GB937417A * Title not available
Non-Patent Citations
Reference
1 *JALCA 74, 140, 1979.
2 *JALCA 78, No. 9, 267 276, 1983.
3JALCA 78, No. 9, 267-276, 1983.
Referenced by
Citing PatentFiling datePublication dateApplicantTitle
US6237751 *Oct 4, 1997May 29, 2001Koenig & Bauer AktiengesellschaftClamping claw for an endless conveyer
US6637744 *May 2, 2001Oct 28, 2003Bobst S.A.Device for positioning sheets in a machine station
US7527261 *Jul 13, 2006May 5, 2009Lockheed Martin CorporationMailpiece container for stacking mixed mail and method for stacking mail therein
US8079588Feb 20, 2009Dec 20, 2011Lockheed Martin CorporationMailpiece container for stacking mixed mail and method for stacking mail therein

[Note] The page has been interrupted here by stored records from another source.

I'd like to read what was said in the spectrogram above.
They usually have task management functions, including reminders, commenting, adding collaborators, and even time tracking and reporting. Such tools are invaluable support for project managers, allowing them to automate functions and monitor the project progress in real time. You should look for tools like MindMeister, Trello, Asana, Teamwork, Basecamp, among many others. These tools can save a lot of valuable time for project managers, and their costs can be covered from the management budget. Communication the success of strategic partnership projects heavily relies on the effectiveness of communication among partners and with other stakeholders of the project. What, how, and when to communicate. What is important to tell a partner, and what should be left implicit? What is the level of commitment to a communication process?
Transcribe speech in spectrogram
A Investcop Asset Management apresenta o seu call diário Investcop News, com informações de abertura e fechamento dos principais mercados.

US8091390Aug 16, 2007Jan 10, 2012Cargill, IncorporatedHide folding system and method
US8231002Feb 20, 2009Jul 31, 2012Lockheed Martin CorporationMailpiece container for stacking mixed mail and method for stacking mail therein
US8261515Feb 20, 2009Sep 11, 2012Lockheed Martin CorporationMailpiece container for stacking mixed mail and method for stacking mail therein

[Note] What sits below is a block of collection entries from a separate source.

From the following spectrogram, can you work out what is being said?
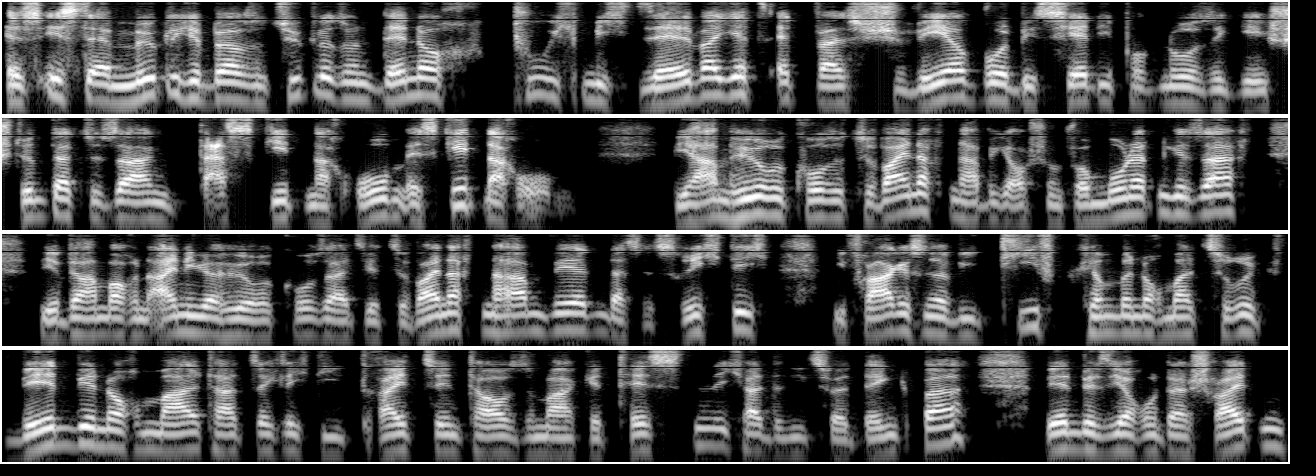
Es ist der mögliche Börsenzyklus und dennoch tue ich mich selber jetzt etwas schwer, obwohl bisher die Prognose gestimmt hat, zu sagen, das geht nach oben. Es geht nach oben. Wir haben höhere Kurse zu Weihnachten, habe ich auch schon vor Monaten gesagt. Wir, wir haben auch in Jahr höhere Kurse, als wir zu Weihnachten haben werden. Das ist richtig. Die Frage ist nur, wie tief können wir nochmal zurück? Werden wir nochmal tatsächlich die 13.000 Marke testen? Ich halte dies für denkbar. Werden wir sie auch unterschreiten?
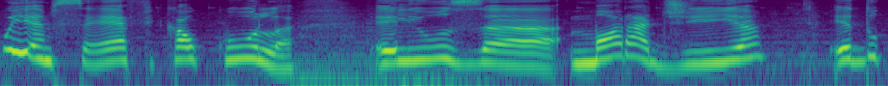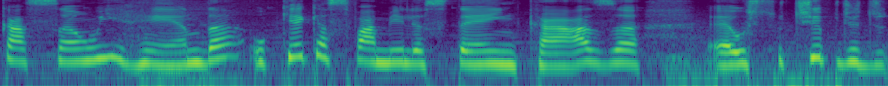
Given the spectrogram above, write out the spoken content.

EP1077191A1 *Aug 19, 1999Feb 21, 2001Cos-Met Di Compagni NunzioSystem for transferring substantially flat and flexible items, particularly elements of skins
WO1997048630A2 *May 23, 1997Dec 24, 1997Nunzio CompagniA system for handling of substantially flat and flexible items, particularly skin elements
WO1999011548A1 *Aug 28, 1998Mar 11, 1999Thema Di Sani Antonello & C SApparatus for loading and unloading leathers, skins or similars, on or from, airchain conveyors
Classifications
U.S. Classification271/202, 271/85, 271/69, 198/470.1
International ClassificationC14B17/06
Cooperative ClassificationC14B17/06
European ClassificationC14B17/06
Legal Events
DateCodeEventDescription
Jan 18, 1994FPExpired due to failure to pay maintenance fee
Effective date: 19891107
Nov 7, 1993LAPSLapse for failure to pay maintenance fees
Jun 8, 1993REMIMaintenance fee reminder mailed
Jun 6, 1989REMIMaintenance fee reminder mailed
Jun 5, 1989FPAYFee payment
Year of fee payment: 4
Jun 27, 1984ASAssignment
Owner name: UNITED STATES OF AMERICA AS REPRESENTED BY THE DEP
Free format text: ASSIGNMENT OF ASSIGNORS INTEREST.;ASSIGNOR:HEILAND, WOLFGANG K.;REEL/FRAME:004291/0645
Effective date: 19840620